Congestion is a huge problem in the UK and emissions from transport is a real issue for the environment. However making decisions on transport isn’t always easy as some car journeys are necessary for business and personal use especially in rural areas. However there are simpler things that can be done to reduce the influence of transport on the environment and we have taken the following steps in respect of transport issues since the implementation of our environmental policy:

  • Where possible public transport should be used for business travel, the train being preferred. Travel by single occupancy vehicles is not encouraged unless necessary due to location or carrying capacity requirements.
  • Staff are encouraged to car share and this is frequently taken up; particularly as we have incorporated this into bonus arrangements.
  • Staff that travel by bike are financially encouraged by bonus incentives (although our offices are quite rural so this is not often taken up).
  • We have invested in video conferencing facilities and use these to communicate with clients where this technology is available.
  • Air travel is not encouraged unless strictly necessary and we tend to move groups of researchers via minibus where possible.
  • We communicate with staff and visitors about the Carbon costs of various transport options so that they can make an informed decision that supports our environmental objectives. The following table is displayed in our reception area:


Transport Mode


C, Carbon
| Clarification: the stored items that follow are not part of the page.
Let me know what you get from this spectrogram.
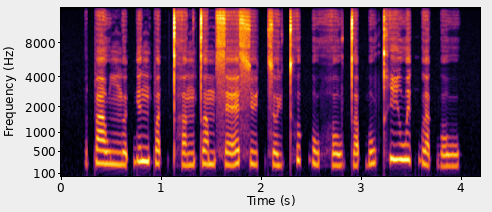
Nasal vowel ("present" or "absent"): absent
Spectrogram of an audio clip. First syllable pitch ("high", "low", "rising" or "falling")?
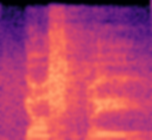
low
Coach / Bus










Staff community projects
We will seek to encourage awareness of environmental issues amongst our staff and support initiatives that our staff may suggest in reducing our environmental impact. Exodus Research has recently joined the local TENONS environmental campaign group and hopes to have a role in persuading other businesses in the area to reduce, reuse and recycle. In addition, we encourage and support our staff taking part in environmental activities in the community.

General procurement policy
Where alternatives exist for the purchase of recycled materials, products and services at a reasonable cost we will choose the recycled option. We have recently purchased recycled office pens, specified recycled concrete scalpings for a new hard standing area foundation, committed to changing all copy paper to 80% recycled and purchase recycled content tissue products for the office. We anticipate that as more recycled content products become available that sourcing alternatives will become easier in a wider number of products.

Water consumption

The office does not use a large amount of water but there are some simple means of reducing consumption further. Firstly we have installed a HIPPO device in the toilet cistern to reduce the amount of water flushed down the WC.  Kettles are filled with enough for needs rather than to the top and washing mugs and plates is in a sink with plug rather than a dishwasher.

This is our second environmental report and it is anticipated that we will review this document in 2009 and summarise the further improvements that we have been able to make. This document is posted on our website and we encourage suppliers to examine the efforts that we are making and implement their own policies and take on board the message that good environmental performance is good business.